Mahican Indians lived all along the Hudson River at the time of Henry Hudson’s exploration and the settlement of Albany in 1614. Relatives of the local Indians lived throughout New England. They spoke a common language, but lived in separate tribes. As the 1600’s went on, the population of Europeans in New England increased, and the Mahicans realized that peaceful coexistence was not going to be possible much longer. The pressure was not the same in the Dutch colony of New Netherlands because not many settlers had arrived. The Dutch focus was on trade, not settlement. But the Indians in New England saw that their way of life would be destroyed by the invasive Europeans, and decided to push back.
In 1675-1676, the Indians tried to force the Europeans out of New England in what has come to be called King Philip’s War. “King Philip” was the anglicized name of the leader of the Wampanoag tribe, Metacomet. At first, the Indians had great success, attacking numerous small European settlements, and killing many settlers. But as the Europeans got organized, their numerical and technological superiority defeated the Indians. If you are interested in finding out more about the Mahican Indians and King Philip’s War, I suggest a visit to the Mashantucket Pequot Museum and Research Center, which is located across the street from the Foxwoods Casino near Mystic, Connecticut. The museum, funded with profits from the Casino, is fantastic, and gives a great view of Mahican life and history. They also have a movie about King Philip’s War.
In the winter of 1675-1676, King Philip and a few followers made a journey to Schaghticoke. The war was not going well, and they came here to try to recruit some warriors to return with him to fight in the spring. Most sources suggest that the new Governor of the Colony of New York, Edmund Andros, organized the Mohawks to attack Philip, somewhere in Old Schaghticoke (near the current Knickerbocker Mansion), and he returned home with no new recruits. One book indicates that there was quite a battle, with the population of Schaghticoke swelled by “hundreds” of Algonquian Indians who were allied with the French. In any case, by August of 1676, Philip was dead, defeated near his home in Rhode Island. The end had come for Indian rebellion, and even Indian life in New England. Most Indians were forced from their villages, and wandered in groups of refugees from mixed tribes.
That same New York Governor, Edmund Andros, invited those refugees to come and settle at Schaghticoke, where some of their relatives by language already lived. He promised them protection from their enemies, the Mohawks. They were to occupy land on both sides of the Hoosic River from the Hudson River inland for twelve to fourteen miles.

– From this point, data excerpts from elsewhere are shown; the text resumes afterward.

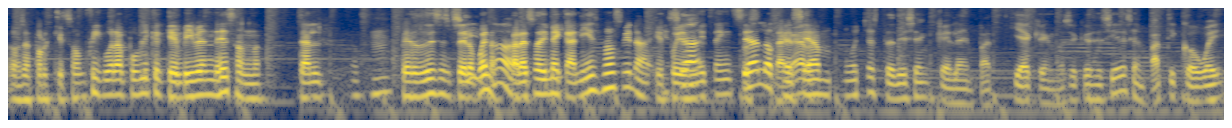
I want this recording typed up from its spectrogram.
O sea, porque son figura pública que viven de eso, ¿no? Tal, pero dices, Sí, pero bueno, no. para eso hay mecanismos Mira, que y pues, sea, permiten sea lo que sea, muchas te dicen que la empatía, que no sé qué, si eres empático, güey,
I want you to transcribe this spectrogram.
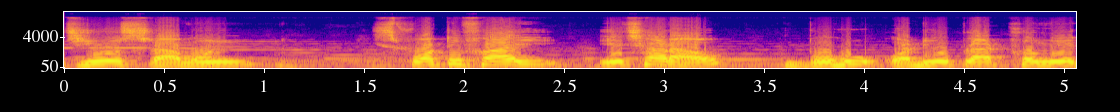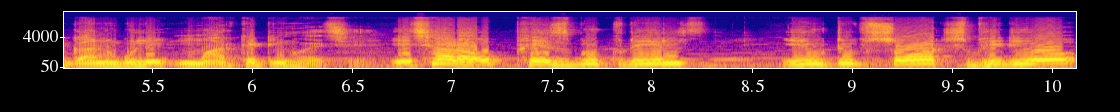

Other European settlements in New England had emphatically rejected the impoverished Indian refugees. Why did New York seek them out? Andros hoped that the Mahican Indians would help protect the city of Albany from invasion from Canada by the French and their Indian allies. He wanted them to work for the colony as fighters, translators, and messengers.
Governor Andros came to Schaghticoke to seal the covenant with the refugees in 1676. They planted an oak tree to symbolize the agreement. Later, the tree was called the “Witenagemot Oak.” Witenagemot is not an Indian word at all, but an old English word, meaning “Council of the Wise.” Indeed, on the 1877 Beers Atlas map of Schaghticoke, the tree is labelled, “Indian Council Tree.” Perhaps a well-meaning historian thought the name added a little more cachet to the tree. The oak stood until a hurricane in 1948. Its trunk, mostly cement due to various efforts to save it before it fell, is in the back yard of the Knickerbocker Mansion.
If you are interested in reading more about the Pilgrims, Puritans, and King Philip’s War, I suggest the book Mayflower by Nathaniel Philbrick.
Bibliography: Dunn, Shirley, The Mohicans and their Land, 1609-1730,1994.
Richter, Daniel, Beyond the Covenant Chain, 1987.
Church, Col. Benjamin, Diary of King Philip’s War, 1675-1676,reprinted 1975.